- _YOUR GOAL_: Write out again, exactly, the lines below starting at the one with "Work out the words from" and ending at the one with "Show me the transcript for the".
::: DATA UNDER STUDY :::
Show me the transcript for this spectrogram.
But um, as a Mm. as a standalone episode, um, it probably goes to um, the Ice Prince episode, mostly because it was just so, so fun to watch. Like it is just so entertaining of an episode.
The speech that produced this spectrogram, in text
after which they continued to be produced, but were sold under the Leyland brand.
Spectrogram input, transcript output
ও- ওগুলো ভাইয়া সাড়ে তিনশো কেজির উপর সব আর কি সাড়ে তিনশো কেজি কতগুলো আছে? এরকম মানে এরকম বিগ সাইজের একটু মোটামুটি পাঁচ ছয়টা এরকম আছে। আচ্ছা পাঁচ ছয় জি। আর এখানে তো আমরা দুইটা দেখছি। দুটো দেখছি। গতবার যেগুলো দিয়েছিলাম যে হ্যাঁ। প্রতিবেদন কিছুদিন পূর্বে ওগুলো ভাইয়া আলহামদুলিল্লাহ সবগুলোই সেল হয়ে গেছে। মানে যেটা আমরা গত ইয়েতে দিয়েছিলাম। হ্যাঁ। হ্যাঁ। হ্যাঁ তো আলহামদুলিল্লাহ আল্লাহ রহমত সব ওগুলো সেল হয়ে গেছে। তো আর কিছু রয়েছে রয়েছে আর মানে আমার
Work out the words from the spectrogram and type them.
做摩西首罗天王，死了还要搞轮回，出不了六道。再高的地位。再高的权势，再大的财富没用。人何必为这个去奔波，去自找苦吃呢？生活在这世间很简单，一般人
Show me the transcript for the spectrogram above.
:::
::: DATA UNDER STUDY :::
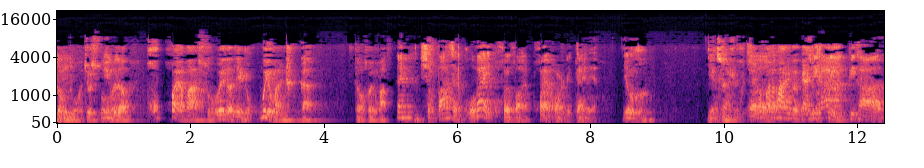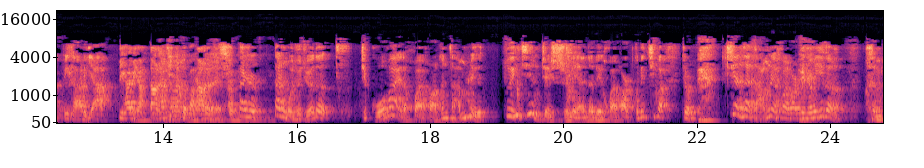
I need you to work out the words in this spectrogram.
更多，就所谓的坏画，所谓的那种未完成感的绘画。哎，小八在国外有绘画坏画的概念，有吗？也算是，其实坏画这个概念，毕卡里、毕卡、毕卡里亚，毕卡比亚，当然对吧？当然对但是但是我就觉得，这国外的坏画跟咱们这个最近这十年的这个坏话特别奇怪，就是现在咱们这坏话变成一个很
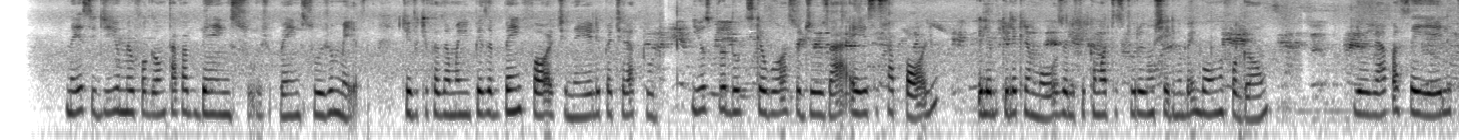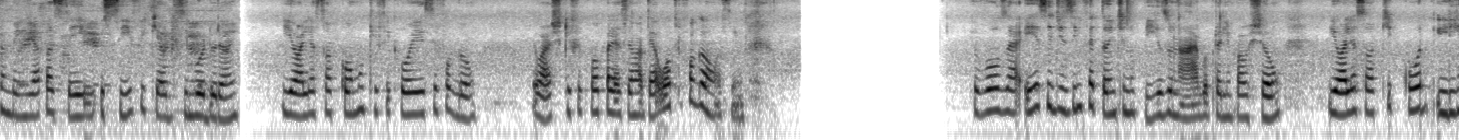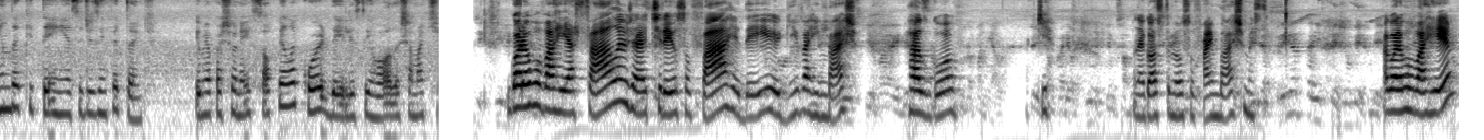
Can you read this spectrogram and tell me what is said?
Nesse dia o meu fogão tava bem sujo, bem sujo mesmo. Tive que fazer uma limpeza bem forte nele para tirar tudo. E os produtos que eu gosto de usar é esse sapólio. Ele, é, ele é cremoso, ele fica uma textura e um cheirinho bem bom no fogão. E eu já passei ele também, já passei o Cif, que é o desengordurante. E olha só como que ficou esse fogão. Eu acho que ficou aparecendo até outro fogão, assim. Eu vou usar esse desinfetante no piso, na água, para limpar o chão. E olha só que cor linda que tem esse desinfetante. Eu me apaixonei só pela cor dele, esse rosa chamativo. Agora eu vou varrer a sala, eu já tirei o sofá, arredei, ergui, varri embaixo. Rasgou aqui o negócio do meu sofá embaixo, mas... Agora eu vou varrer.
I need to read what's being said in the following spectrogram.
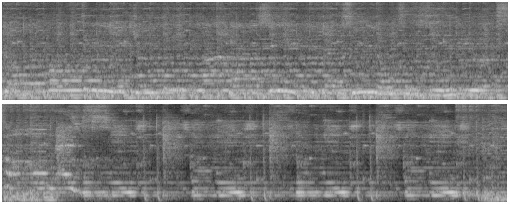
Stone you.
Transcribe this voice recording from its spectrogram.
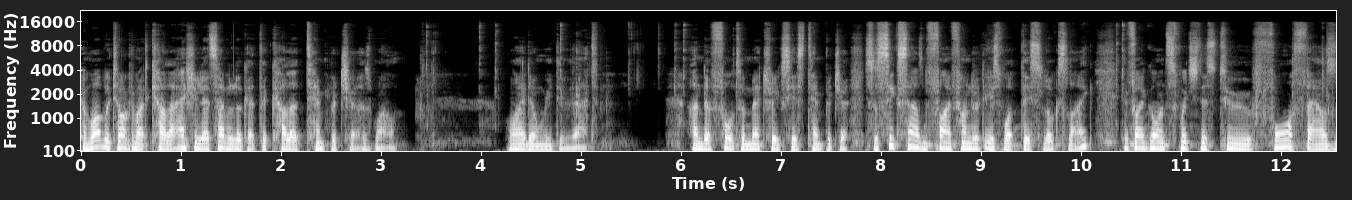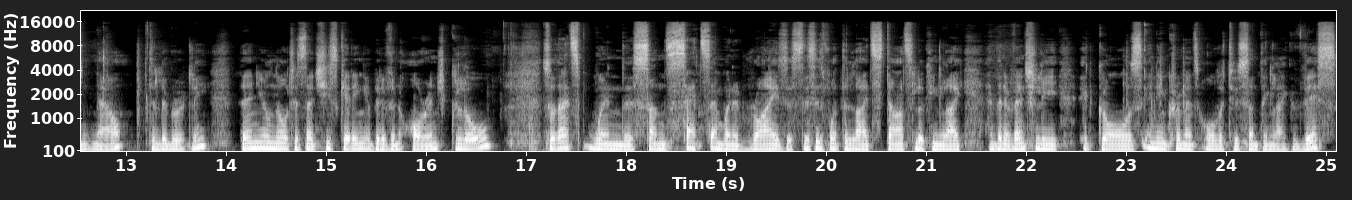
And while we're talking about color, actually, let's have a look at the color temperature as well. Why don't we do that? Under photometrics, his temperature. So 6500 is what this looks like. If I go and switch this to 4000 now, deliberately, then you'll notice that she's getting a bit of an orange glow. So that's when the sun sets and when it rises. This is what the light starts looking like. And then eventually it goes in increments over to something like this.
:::
- _SOLUTION BELOW_:
Work out the words from the spectrogram and type them.
做摩西首罗天王，死了还要搞轮回，出不了六道。再高的地位。再高的权势，再大的财富没用。人何必为这个去奔波，去自找苦吃呢？生活在这世间很简单，一般人
Show me the transcript for the spectrogram above.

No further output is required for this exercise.